President Hinckley used to make us laugh hard and happily. One experience happened in the Tabernacle in the early 90’s (1990’s, not 1890’s, OK?).  It was a Sunday morning and it was very, very WARM in the Tabernacle.  Most of us were fanning ourselves with the programs which had been handed out before the Tabernacle Choir broadcast right before the Sunday morning session of General Conference.

President Hinckley was conducting, and at some point he said something like, “We know it’s very warm in here, and that most of you are hot.” He had that twinkle in his eye that let you know something funny was on its way.  “But you’re not as hot as you’re going to be if you don’t repent!”

I don’t remember if those were his exact words, but the place erupted in happy laughter, and it felt and sounded so good!  Good humor is such a gift.

Some things aren’t funny at all. I know that. But there are times when laughter can be therapeutic, when it can make “all the difference.” As we learn from Ecclesiastes 3:4, there is “a time to weep, and a time to laugh; a time to mourn, and a time to dance;”

I learned this as a nurse. There were many times to weep, but there were also times to laugh.

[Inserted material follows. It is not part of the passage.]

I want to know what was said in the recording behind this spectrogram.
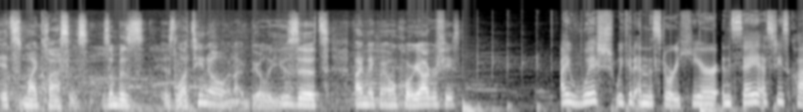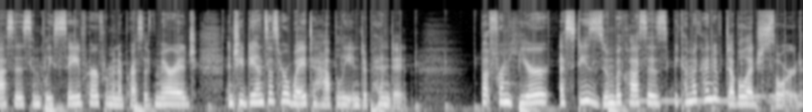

I found that humor and laughter often have a place in the healing process. (And, in keeping with nursing terms, laughter is infectious! … contagious!).

Studies have shown (picture someone in a white lab coat saying this) that laughter has many health benefits – it actually causes physical changes in the body. Among these benefits are an increase in energy and a decrease in pain and the harmful effects of stress. And of course there are all those endorphins.

Sharing laughter with others increases happiness and closeness. It can “break the ice” and strengthen relationships. Laughing with others is more powerful than laughing alone.

Can you think of a time recently when you laughed “until you cried” with someone, and it felt so good?  Maybe you shared a funny cartoon or story or joke or personal experience.

In our family there are funny things which we can recall by saying just one word or phrase, and we all laugh.
“It’s either a skunk or a weasel!”
“Now I don’t know any of the details.”
“That’s my specialty.”

Right now I’m laughing by myself – computers don’t have that capacity.

I miss the fun I used to have with my parents, and the laughter we shared. Not long after my father passed away, I had to fly somewhere to give a talk. One of my younger sisters gave me a small box to take with me, asking me to be sure to bring it back to her. Inside she had put some of her favorite cartoons – a sweet way to cheer me up when it was mostly a time to weep.

One thing I love about TOFW is the chance to weep and laugh with all of the wonderful presenters, and with all of you whom I’ve met during the years. Thank you! I hope we can laugh in Heaven. If not, I’m in big trouble!

I hope today you’ll find time to laugh, and to share it with someone else.